If you are having issues with frustration based aggression or if you see visual tracking for additional cues (e.g. tracking when you reach for the treat pouch) I highly recommend that you trial the 1:1 click-treat pairing approach. A good test for the strength of your bridge is the following: ask the animal to perform a behaviour and then remain completely still while sounding your bridge. Try this with a few different behaviours. Did the animal continued to perform the behaviour as if nothing has happened? If so your bridging stimulus is not strong/clear enough and you should give this idea a chance.
If you currently do not have any problems in your training program you can keep the BC approach but I would still advise against it. Here is a real life comparison that is probably going to elucidate my view on this topic. You can watch a movie in a VHS tape and have a great time doing so. However, if you watch it in Blue Ray your experience is likely to be much better. Both options allow you to watch the movie and both options work, but in a Blue Ray the picture and the sound are much better. Which option would you would prefer?
So, in conclusion, should you adopt a BC approach to train your animal? After doing all this research I am left with the feeling that both approaches can work and yield good results, but I cannot help but think that according to the evidence that we have a 1:1 click-treat pairing approach seems to have less, if any, disadvantages when compared with a BC approach.
Azrin, N. H., Hake, D. F., Hutchinson, R. R. (1965). The Opportunity for Aggression as an Operant Reinforcer during Aversive Aggression. Journal of the Experimental Analysis of Behavior. 8(3), 171–180.
Bailey, B., Bailey, M., (1998). "Clickersolutions Training Articles - Ratios, Schedules - Why And When". Clickersolutions.com. N.p., Accessed 24 April 2016.
Chance, P., (2003). Learning and behavior (5th ed.). Belmont, CA: Wadsworth.
Egger, M. D., Miller, N. E., (1962). Secondary reinforcement in rats as a function of information value and reliability of the stimulus. Journal of Experimental Psychology, 64(2), 97-104.
Fernandez, E.J., (2001). Click or Treat: A Trick or Two in the Zoo. American Animal Trainer Magazine, 2, 41-44. Shedd Aquarium.

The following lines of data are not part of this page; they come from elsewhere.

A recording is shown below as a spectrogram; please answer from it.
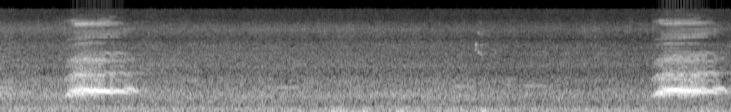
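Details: Arctic fox scream: two short, harsh, strained calls about four seconds apart, each under half a second, over a steady faint background hiss.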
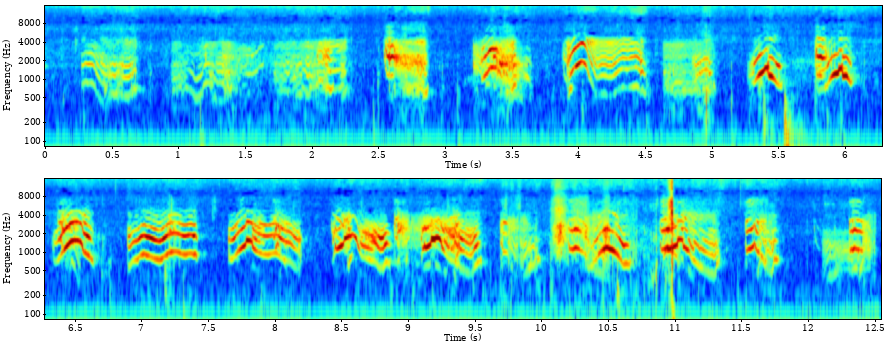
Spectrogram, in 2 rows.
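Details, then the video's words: Newborn Yorkshire Terrier puppies, one day old, litter of three males and two females, recorded on a Galaxy S7; high thin squeaky whimpers with wavering pitch, repeated in quick uneven bursts, a low steady hum beneath. "Baby Yorkie Puppies Was Just Born.. 아기 요키 강아지가 태어났어요.."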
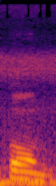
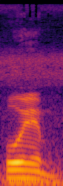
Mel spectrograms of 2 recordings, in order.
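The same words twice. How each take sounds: First: The word is said as one syllable. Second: The word is said as two syllables. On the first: This is the American way of saying it. "it is not poem" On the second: This is the British way of saying it. "it is poem, P O E M"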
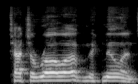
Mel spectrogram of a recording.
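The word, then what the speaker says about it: Tetairoa McMillan: T mcon McMillan all right there we go taroa McMillan see we learn on stream we learn together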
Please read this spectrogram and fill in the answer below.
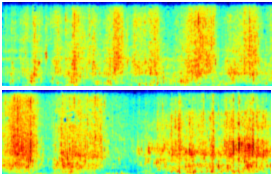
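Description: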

Langbein, J., Siebert, K., Nuernberg, G., Manteuffel, G., (2007). The impact of acoustical secondary reinforcement during shape discrimination learning of dwarf goats (Capra hircus). Applied Animal Behaviour Science. 103(1-2), 35–44.
Martin, S., Friedman, S.G., (2011, November). Blazing clickers. Paper present at Animal Behavior Management Alliance conference, Denver. Co.
McCall, C.A., Burgin, S.E., (2002). Equine utilization of secondary reinforcement during response extinction and acquisition. Applied Animal Behaviour Science. 78, 253–262.
Rilling, M., Caplan, H. J., (1973). Extinction-induced aggression during errorless discrimination learning. Journal of the Experimental Analysis of Behavior. 20, 85-92.
Smith, S.M., Davis, E.S., (2008) Clicker increases resistance to extinction but does not decrease training time of a simple operant task in domestic dogs (Canis familiaris). Applied Animal Behaviour Science. 110(3-4), 318-329.
Wennmacher, P. L. (2007). Effects of Click + Continuous Food Vs. Click + Intermittent Food on the Maintenance of Dog Behavior (Master's Thesis). University of North Texas.
Williams, J.L., Friend, T.H., Nevill, C.H., Archer, G., (2004). The efficacy of a secondary reinforcer (clicker) during acquisition and extinction of an operant task in horses. Applied Animal Behaviour Science. 88, 331–341.
Zimmerman, D. W., (1957). Durable secondary reinforcement: Method and theory. Psychological Review. 64, 373-383.